(Task item) Your answer should hold only the lines from the one with "Go through this" through the end of the records, repeated exactly and minus any pictures.

(Data to examine)
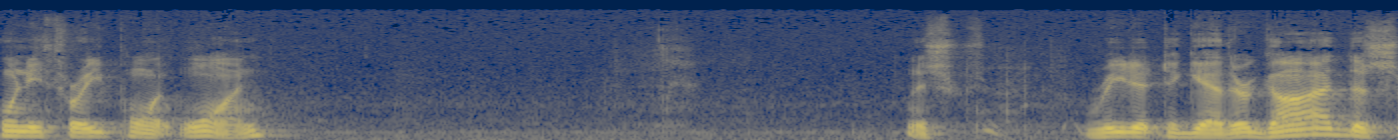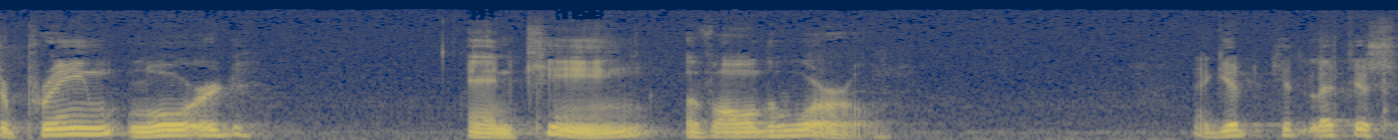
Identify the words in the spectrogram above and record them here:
23.1. Let's read it together. God, the supreme Lord and King of all the world. Now, get, get, let this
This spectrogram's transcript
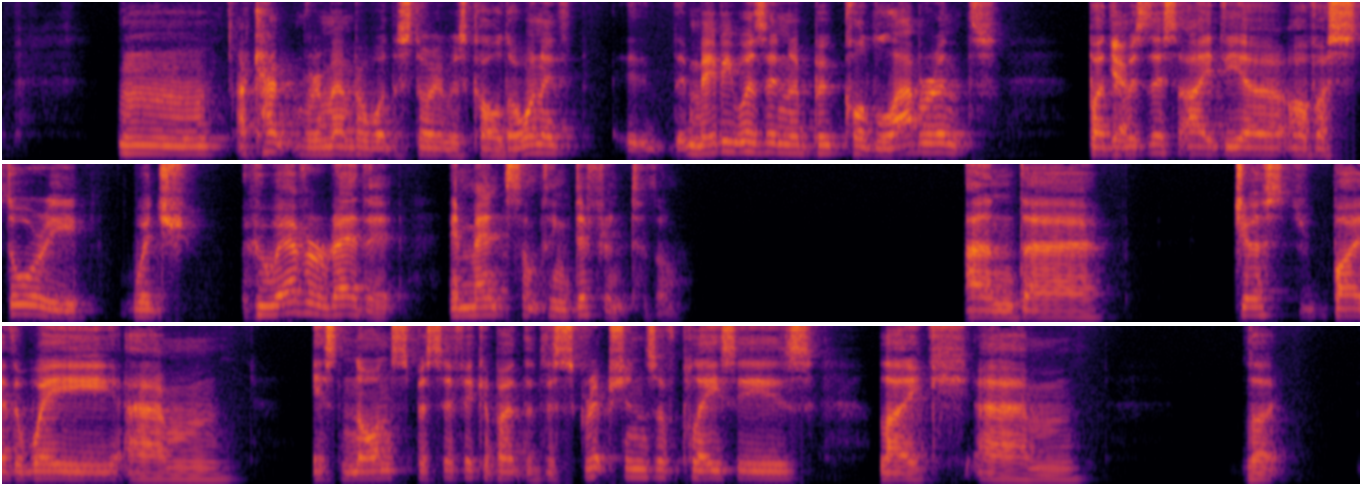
mm, I can't remember what the story was called. I wanted maybe it was in a book called Labyrinth, but there Yeah. was this idea of a story which whoever read it, it meant something different to them. And uh, just by the way um, it's non-specific about the descriptions of places, like um, like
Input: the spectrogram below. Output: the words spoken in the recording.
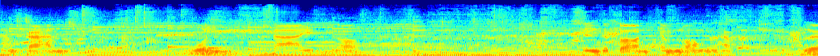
ทำการวนซ้ายรอบซึ่งตะกอนจำลองนะครับ เพื่อ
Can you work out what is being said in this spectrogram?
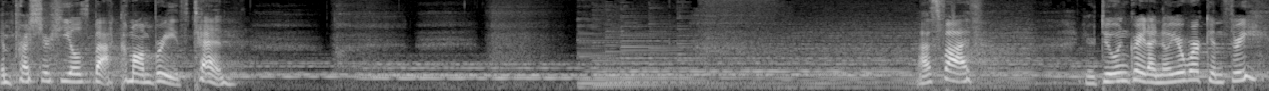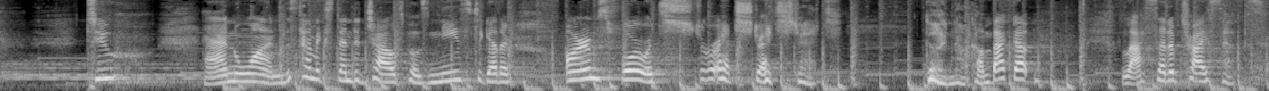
and press your heels back. Come on, breathe. 10. Last five. You're doing great. I know you're working. Three, two, and one. This time, extended child's pose, knees together, arms forward, stretch, stretch, stretch. Good. Now come back up. Last set of triceps.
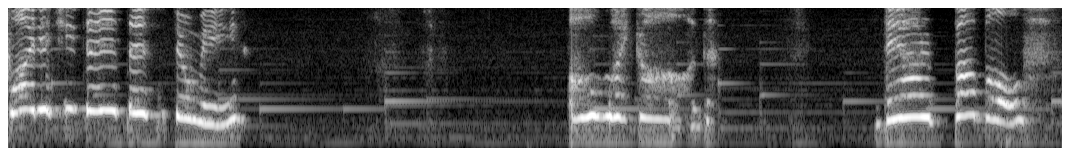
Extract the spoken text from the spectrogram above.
Why did you do this to me? Oh my god. They are bubbles.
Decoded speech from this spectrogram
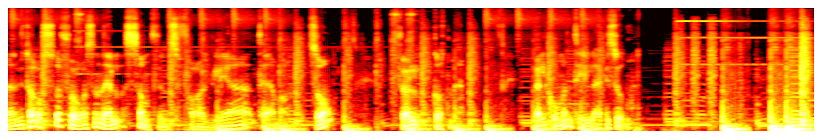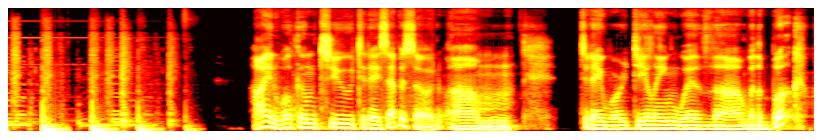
men vi tar også for oss en del samfunnsfaglige temaer. Så følg godt med. Velkommen til episoden. Hi, and welcome to today's episode. Um, today we're dealing with uh, with a book,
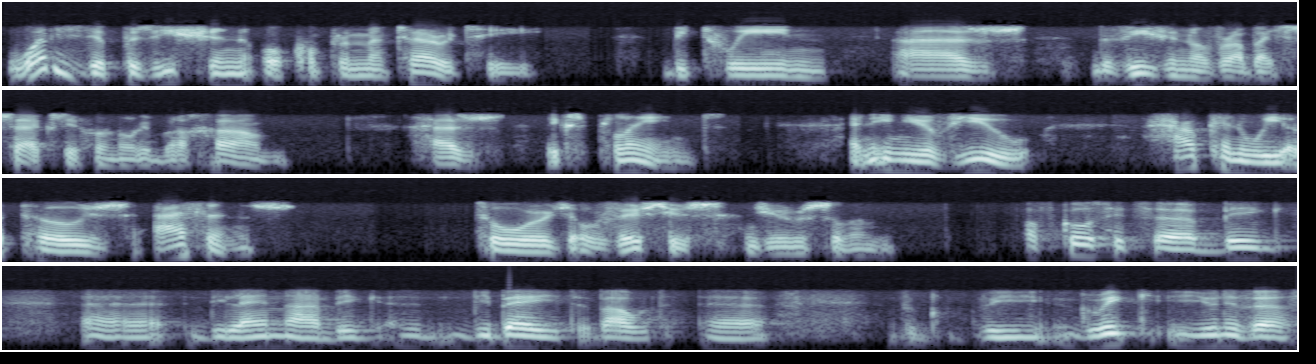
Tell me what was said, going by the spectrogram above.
What is the position or complementarity between, as the vision of Rabbi Sacks, Zichrono Libracha, has explained, and in your view, how can we oppose Athens towards or versus Jerusalem? Of course, it's a big uh, dilemma, a big uh, debate about uh, the Greek universe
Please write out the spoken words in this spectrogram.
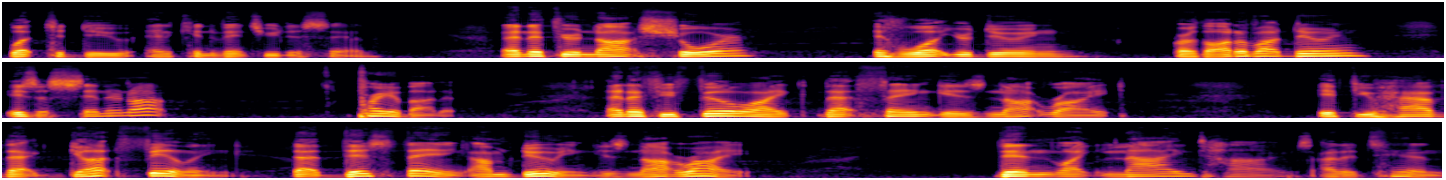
what to do and convince you to sin. And if you're not sure if what you're doing or thought about doing is a sin or not, pray about it. And if you feel like that thing is not right, if you have that gut feeling that this thing I'm doing is not right, then like nine times out of ten,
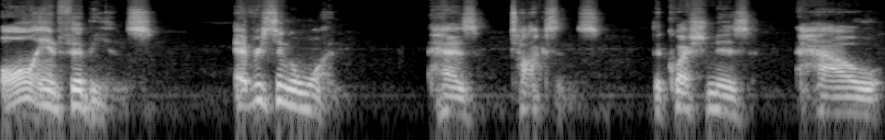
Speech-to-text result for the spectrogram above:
all amphibians, every single one, has toxins. The question is, how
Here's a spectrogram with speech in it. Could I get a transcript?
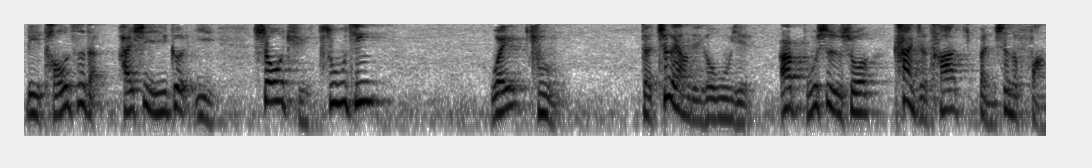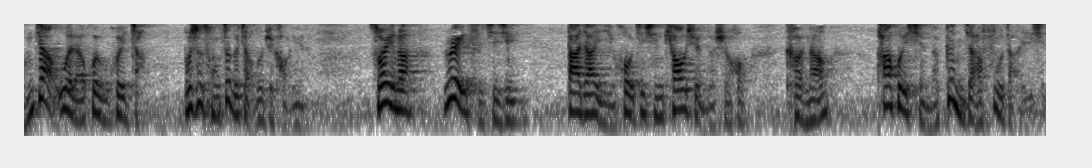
你投资的还是一个以收取租金为主的这样的一个物业，而不是说看着它本身的房价未来会不会涨，不是从这个角度去考虑的。所以呢，瑞慈基金，大家以后进行挑选的时候，可能它会显得更加复杂一些。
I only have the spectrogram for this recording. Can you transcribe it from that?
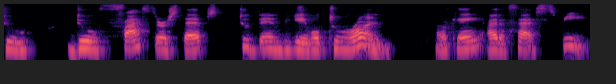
to do faster steps to then be able to run okay at a fast speed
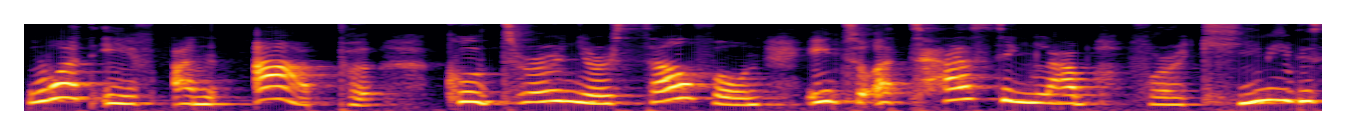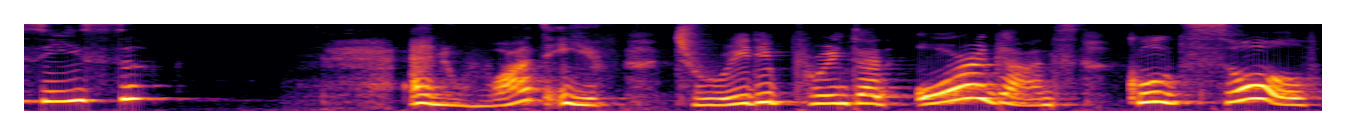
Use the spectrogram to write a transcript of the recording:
What if an app could turn your cell phone into a testing lab for kidney disease? And what if 3D printed organs could solve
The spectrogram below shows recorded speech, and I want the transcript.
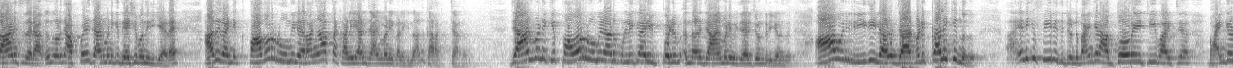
കാണിച്ചു തരാം എന്ന് പറഞ്ഞാൽ അപ്പോഴേ ജാൻമണിക്ക് ദേഷ്യം വന്നിരിക്കുകയാണ്. അത് കഴിഞ്ഞ് പവർ റൂമിൽ ഇറങ്ങാത്ത കളിയാണ് ജാൻമണി കളിക്കുന്നത്. അത് കറക്റ്റാണ് ജാൻമണിക്ക് പവർ റൂമിലാണ് പുള്ളിക്കാരി ഇപ്പോഴും എന്നാണ് ജാൻമണി വിചാരിച്ചുകൊണ്ടിരിക്കുന്നത്. ആ ഒരു രീതിയിലാണ് ജാൻമണി കളിക്കുന്നത്. എനിക്ക് ഫീൽ ചെയ്തിട്ടുണ്ട്. ഭയങ്കര അതോറേറ്റീവ് ആയിട്ട് ഭയങ്കര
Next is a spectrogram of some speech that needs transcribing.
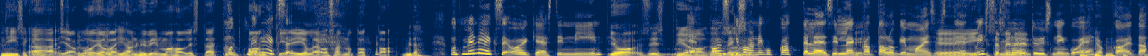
Niin sekin Ää, Ja voi olla ihan hyvin mahdollista, että Mut se pankki se... ei ole osannut ottaa. Mitä? Mutta meneekö se oikeasti niin? Joo, siis... Joo, et pankki vaan niinku kattelee silleen katalogimaisesti, että mistä se menee... löytyisi niinku ehdokkaita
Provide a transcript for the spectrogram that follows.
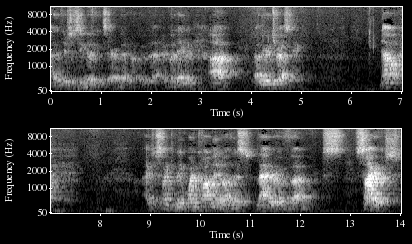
I there's a significance there. I better not go into that. But anyway, uh, rather interesting. Now, I'd just like to make one comment on this matter of um, Cyrus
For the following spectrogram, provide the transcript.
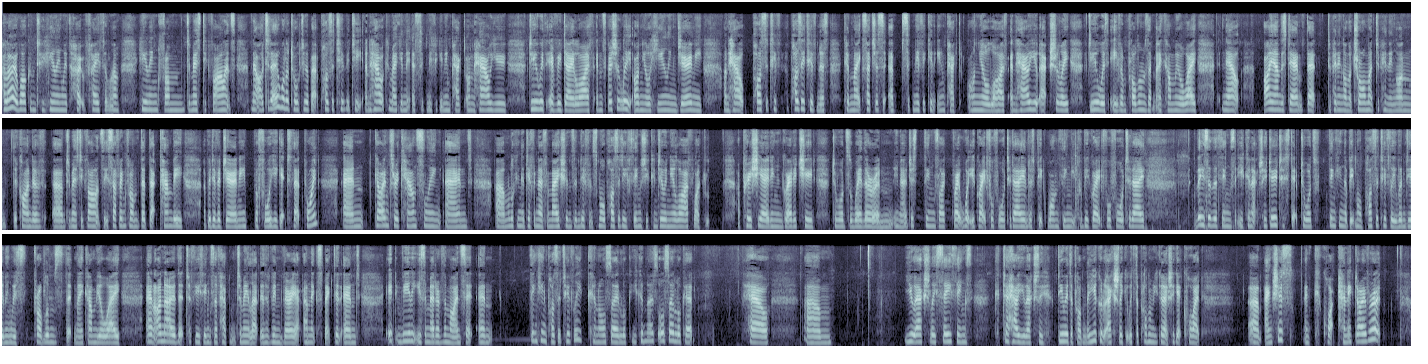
Hello, welcome to Healing with Hope, Faith and Love, healing from domestic violence. Now, today I want to talk to you about positivity and how it can make a significant impact on how you deal with everyday life and especially on your healing journey, on how positive positiveness can make such a, a significant impact on your life and how you actually deal with even problems that may come your way. Now, I understand that depending on the trauma, depending on the kind of um, domestic violence that you're suffering from, that that can be a bit of a journey before you get to that point. And going through counselling and um, looking at different affirmations and different small positive things you can do in your life, like appreciating and gratitude towards the weather and you know just things like great what you're grateful for today and just pick one thing you could be grateful for today these are the things that you can actually do to step towards thinking a bit more positively when dealing with problems that may come your way. And I know that a few things have happened to me lately that have been very unexpected, and it really is a matter of the mindset. And thinking positively can also look, you can also look at how um, you actually see things to how you actually deal with the problem. Now, you could actually, with the problem, you could actually get quite um, anxious and quite panicked over it.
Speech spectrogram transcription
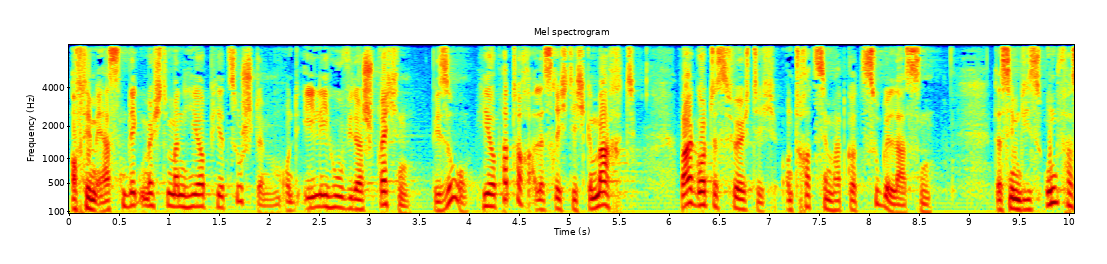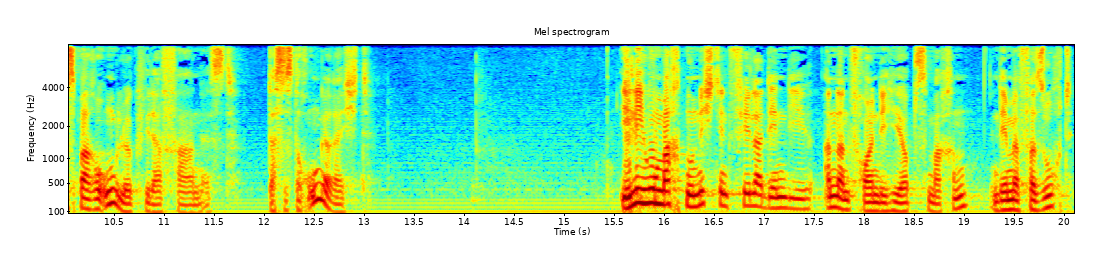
Auf den ersten Blick möchte man Hiob hier zustimmen und Elihu widersprechen. Wieso? Hiob hat doch alles richtig gemacht, war gottesfürchtig und trotzdem hat Gott zugelassen, dass ihm dies unfassbare Unglück widerfahren ist. Das ist doch ungerecht. Elihu macht nun nicht den Fehler, den die anderen Freunde Hiobs machen, indem er versucht,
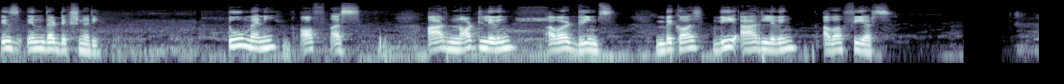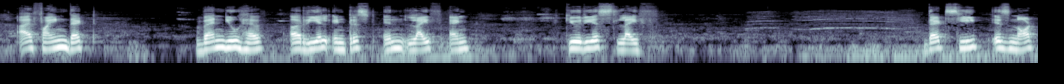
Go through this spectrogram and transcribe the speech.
is in the dictionary. Too many of us are not living our dreams because we are living our fears. I find that when you have a real interest in life and curious life that sleep is not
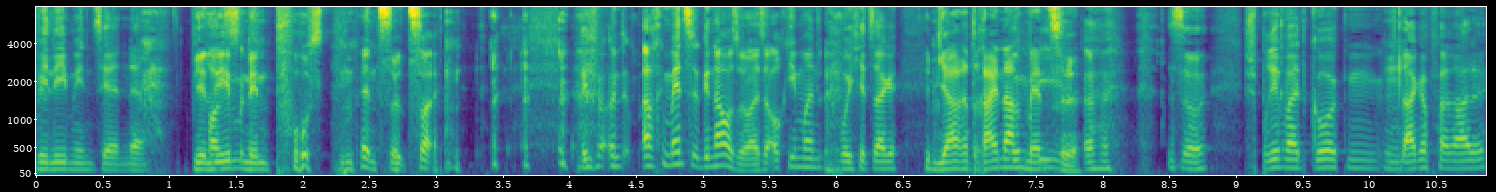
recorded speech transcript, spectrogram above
wir leben in sehr in der. Wir Post- leben in den Post-Menzel-Zeiten. Und Achim Menzel genauso. Also auch jemand, wo ich jetzt sage, Im Jahre drei nach Menzel. Äh, so Spreewaldgurken, Mhm. Schlagerparade,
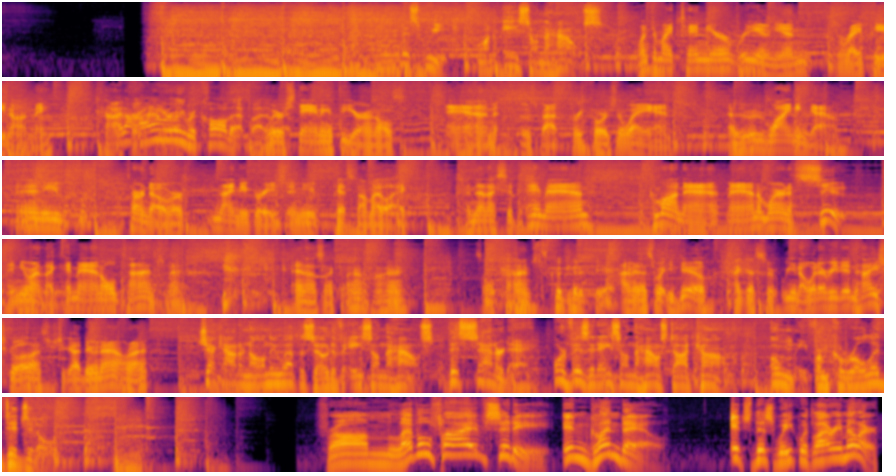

(Answer section)
Go through this spectrogram and transcribe the speech.
is in the dictionary. Too many of us are not living our dreams because we are living our fears. I find that when you have a real interest in life and curious life that sleep is not
recorded speech transcript, spectrogram above
wir leben in sehr in der. Wir Post- leben in den Post-Menzel-Zeiten. Und Achim Menzel genauso. Also auch jemand, wo ich jetzt sage, Im Jahre drei nach Menzel. Äh, so Spreewaldgurken, Mhm. Schlagerparade,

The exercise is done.